Wherever pictures occur in the entries below, leave them out and retype the rest exactly.

── Given data ──

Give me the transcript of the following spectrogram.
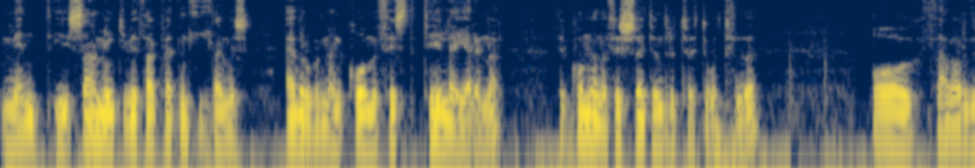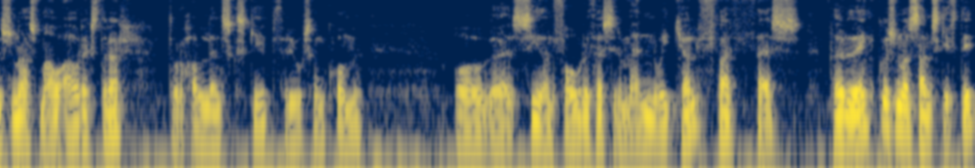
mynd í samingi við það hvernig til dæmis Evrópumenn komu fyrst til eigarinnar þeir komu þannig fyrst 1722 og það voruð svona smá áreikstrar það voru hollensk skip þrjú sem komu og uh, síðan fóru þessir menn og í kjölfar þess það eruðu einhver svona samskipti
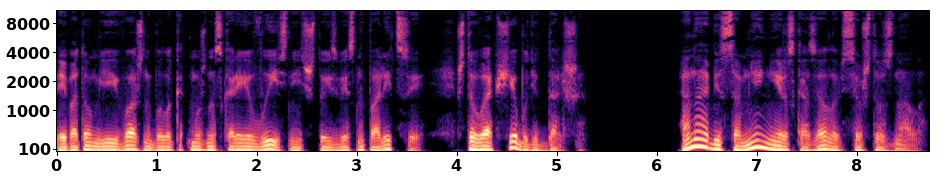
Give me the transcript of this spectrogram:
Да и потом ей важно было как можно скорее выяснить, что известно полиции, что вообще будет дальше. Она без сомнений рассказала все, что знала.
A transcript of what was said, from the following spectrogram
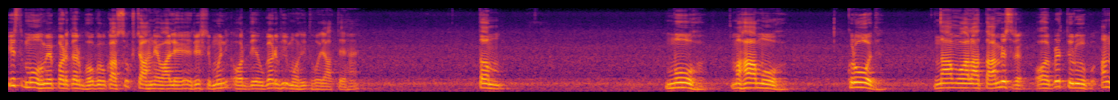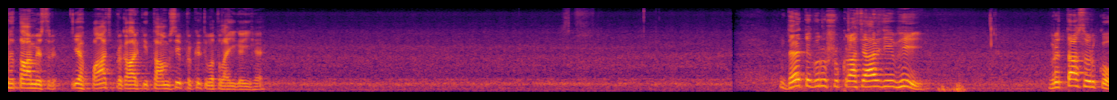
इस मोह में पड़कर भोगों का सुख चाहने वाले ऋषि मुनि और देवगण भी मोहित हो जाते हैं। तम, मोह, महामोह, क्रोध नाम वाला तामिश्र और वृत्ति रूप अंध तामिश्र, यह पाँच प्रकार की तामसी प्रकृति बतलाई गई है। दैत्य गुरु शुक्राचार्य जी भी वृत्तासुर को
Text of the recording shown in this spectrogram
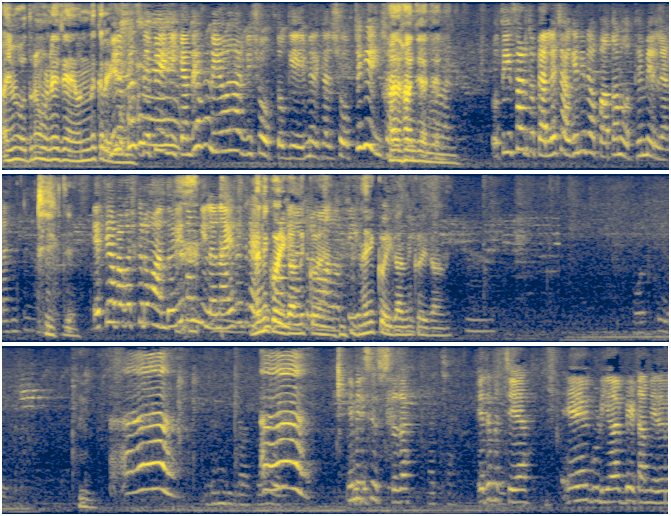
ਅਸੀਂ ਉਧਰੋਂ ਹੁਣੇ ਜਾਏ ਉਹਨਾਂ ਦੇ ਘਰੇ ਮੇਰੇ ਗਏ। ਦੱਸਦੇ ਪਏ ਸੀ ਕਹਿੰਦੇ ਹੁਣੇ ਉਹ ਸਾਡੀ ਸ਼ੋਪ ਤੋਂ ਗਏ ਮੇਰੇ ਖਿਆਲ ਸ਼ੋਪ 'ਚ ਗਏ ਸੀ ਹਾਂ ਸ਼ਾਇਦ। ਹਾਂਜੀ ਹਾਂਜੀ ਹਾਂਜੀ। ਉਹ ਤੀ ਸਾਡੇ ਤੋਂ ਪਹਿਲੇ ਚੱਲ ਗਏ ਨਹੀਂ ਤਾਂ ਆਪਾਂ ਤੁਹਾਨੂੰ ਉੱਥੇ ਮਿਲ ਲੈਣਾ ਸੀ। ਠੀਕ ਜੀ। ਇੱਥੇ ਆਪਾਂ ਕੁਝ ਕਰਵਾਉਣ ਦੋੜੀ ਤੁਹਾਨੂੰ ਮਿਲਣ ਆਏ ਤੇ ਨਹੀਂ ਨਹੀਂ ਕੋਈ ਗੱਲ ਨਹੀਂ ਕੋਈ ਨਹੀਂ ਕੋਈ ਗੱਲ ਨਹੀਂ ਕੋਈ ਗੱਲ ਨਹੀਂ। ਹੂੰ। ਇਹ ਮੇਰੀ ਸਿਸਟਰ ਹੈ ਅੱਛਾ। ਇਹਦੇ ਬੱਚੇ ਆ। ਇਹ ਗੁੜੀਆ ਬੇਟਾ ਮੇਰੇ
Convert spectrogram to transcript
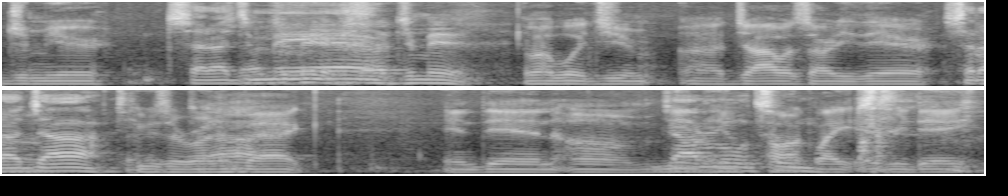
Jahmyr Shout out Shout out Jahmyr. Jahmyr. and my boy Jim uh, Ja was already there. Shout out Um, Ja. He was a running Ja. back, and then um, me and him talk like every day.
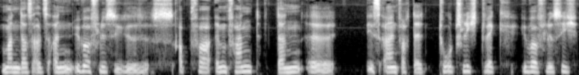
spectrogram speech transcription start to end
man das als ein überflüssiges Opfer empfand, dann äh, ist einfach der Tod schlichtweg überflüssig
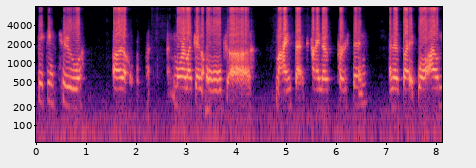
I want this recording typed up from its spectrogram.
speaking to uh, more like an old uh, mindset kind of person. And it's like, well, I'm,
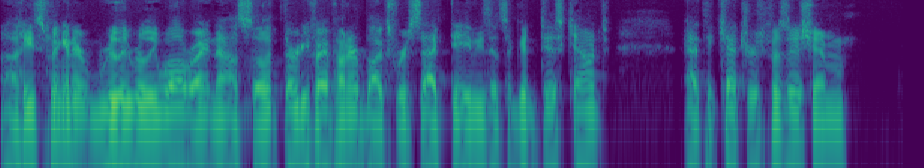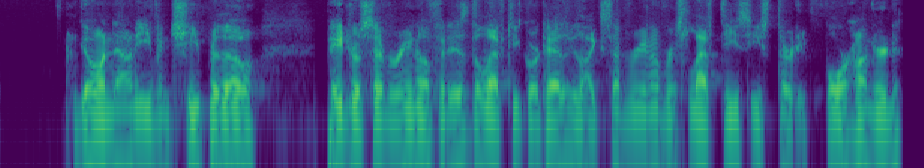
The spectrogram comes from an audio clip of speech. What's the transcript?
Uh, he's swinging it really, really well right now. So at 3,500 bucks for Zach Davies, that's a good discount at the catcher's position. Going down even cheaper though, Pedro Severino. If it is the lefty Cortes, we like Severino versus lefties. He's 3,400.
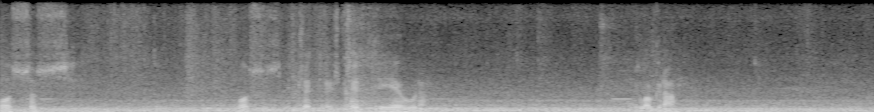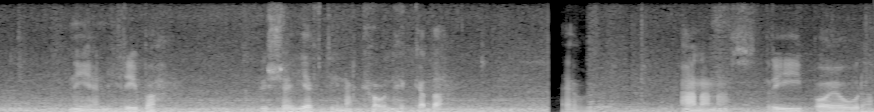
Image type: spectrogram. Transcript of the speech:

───

### Result
Give me the transcript of the following spectrogram.
mynd í samingi við það hvernig til dæmis Evrópumenn komu fyrst til eigarinnar þeir komu þannig fyrst 1722 og það voruð svona smá áreikstrar það voru hollensk skip þrjú sem komu og uh, síðan fóru þessir menn og í kjölfar þess það eruðu einhver svona samskipti
Give me the transcript of this spectrogram:
Да и потом ей важно было как можно скорее выяснить, что известно полиции, что вообще будет дальше. Она без сомнений рассказала все, что знала.
A transcript of what was said, from the following spectrogram
इस मोह में पड़कर भोगों का सुख चाहने वाले ऋषि मुनि और देवगण भी मोहित हो जाते हैं। तम, मोह, महामोह, क्रोध नाम वाला तामिश्र और वृत्ति रूप अंध तामिश्र, यह पाँच प्रकार की तामसी प्रकृति बतलाई गई है। दैत्य गुरु शुक्राचार्य जी भी वृत्तासुर को
Text of the recording shown in this spectrogram
ਅਸੀਂ ਉਧਰੋਂ ਹੁਣੇ ਜਾਏ ਉਹਨਾਂ ਦੇ ਘਰੇ ਮੇਰੇ ਗਏ। ਦੱਸਦੇ ਪਏ ਸੀ ਕਹਿੰਦੇ ਹੁਣੇ ਉਹ ਸਾਡੀ ਸ਼ੋਪ ਤੋਂ ਗਏ ਮੇਰੇ ਖਿਆਲ ਸ਼ੋਪ 'ਚ ਗਏ ਸੀ ਹਾਂ ਸ਼ਾਇਦ। ਹਾਂਜੀ ਹਾਂਜੀ ਹਾਂਜੀ। ਉਹ ਤੀ ਸਾਡੇ ਤੋਂ ਪਹਿਲੇ ਚੱਲ ਗਏ ਨਹੀਂ ਤਾਂ ਆਪਾਂ ਤੁਹਾਨੂੰ ਉੱਥੇ ਮਿਲ ਲੈਣਾ ਸੀ। ਠੀਕ ਜੀ। ਇੱਥੇ ਆਪਾਂ ਕੁਝ ਕਰਵਾਉਣ ਦੋੜੀ ਤੁਹਾਨੂੰ ਮਿਲਣ ਆਏ ਤੇ ਨਹੀਂ ਨਹੀਂ ਕੋਈ ਗੱਲ ਨਹੀਂ ਕੋਈ ਨਹੀਂ ਕੋਈ ਗੱਲ ਨਹੀਂ ਕੋਈ ਗੱਲ ਨਹੀਂ। ਹੂੰ। ਇਹ ਮੇਰੀ ਸਿਸਟਰ ਹੈ ਅੱਛਾ। ਇਹਦੇ ਬੱਚੇ ਆ। ਇਹ ਗੁੜੀਆ ਬੇਟਾ ਮੇਰੇ
Convert spectrogram to transcript
Jahmyr Shout out Shout out Jahmyr. Jahmyr. and my boy Jim uh, Ja was already there. Shout out Um, Ja. He was a running Ja. back, and then um, me and him talk like every day.
spectrogram speech transcription start to end
man das als ein überflüssiges Opfer empfand, dann äh, ist einfach der Tod schlichtweg überflüssig
I want this recording typed up from its spectrogram.
speaking to uh, more like an old uh, mindset kind of person. And it's like, well, I'm,
The spectrogram comes from an audio clip of speech. What's the transcript?
Uh, he's swinging it really, really well right now. So at 3,500 bucks for Zach Davies, that's a good discount at the catcher's position. Going down even cheaper though, Pedro Severino. If it is the lefty Cortes, we like Severino versus lefties. He's 3,400.
Image type: spectrogram. Transcript of the speech:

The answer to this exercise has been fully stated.